The decision to study in your hometown versus going away to a different city to pursue academics is one that troubles the mind of many prospective students. While both have its benefits and drawbacks, it is important to consider how those will affect your chosen academic or professional path. In this article, I will go through some of the pros and cons of studying at home or away to help you decide whichever option will be the most beneficial for your future prospects.
Choosing to Study at Home
Going to university, many will find themselves out of their comfort zone after spending years together with their friends in a familiar environment. For some, entering a wholly different environment can be a daunting task, one that's not to be afraid of. In such instances, being in the comfort of your own home with your family to support yourself along the way can be a very motivating and positive experience. This could allow you to focus wholeheartedly on your academics and career prospects. You don't need to come home after a long day of studying to think about laundry, house chores (hopefully!), and the never ending pile of dishes that always put a hold on your relaxing evening plans.

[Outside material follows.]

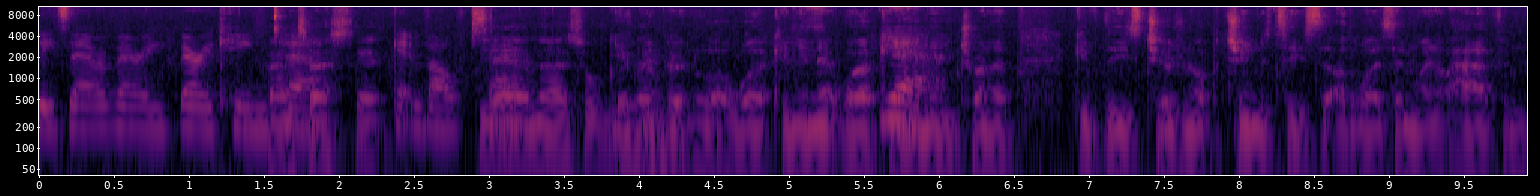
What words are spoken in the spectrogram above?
leads there are very, very keen to get involved. So Yeah, no, it's all good. You've been putting a lot of work in your networking Yeah. and trying to give these children opportunities that otherwise they might not have. And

Choosing to Study Away
On the other hand, university is a time of getting out of your comfort zone and experiencing new environments, people, and exploring yourself. You may feel that you can’t do that at your home as it has many other connotations to your past. Having a “fresh start” approach to studying away from home can lead you to meeting fellow students in accommodation halls that share common interests and goals. This can be an underrated motivating factor, as the comfort of home could lead you away from your peers grinding out another hour of study together in the library. Living with your peers in university accommodation can also present its own challenges. While the freedom of living practically alone is a change, it comes with the weight of responsibility on its shoulders. The room you left messy in the morning for your lectures is still messy when you come back, and food does not magically appear on the table. Additionally, if studying away for you means going from a small town to a big city, this can really change your understanding of sharing a common space with your peers. Big cities are a different beast to smaller towns and might require a leap of faith, if you will, to get accustomed to.
All things considered, it's mostly up to your plan for your future. A university away might have more resources for your academics but it could also be a challenge you don't feel ready to tackle. Home might be better to get your studies in order, but it could mean losing out on that society you know would get you a good career network if you went away. In the end, the choice is yours to make.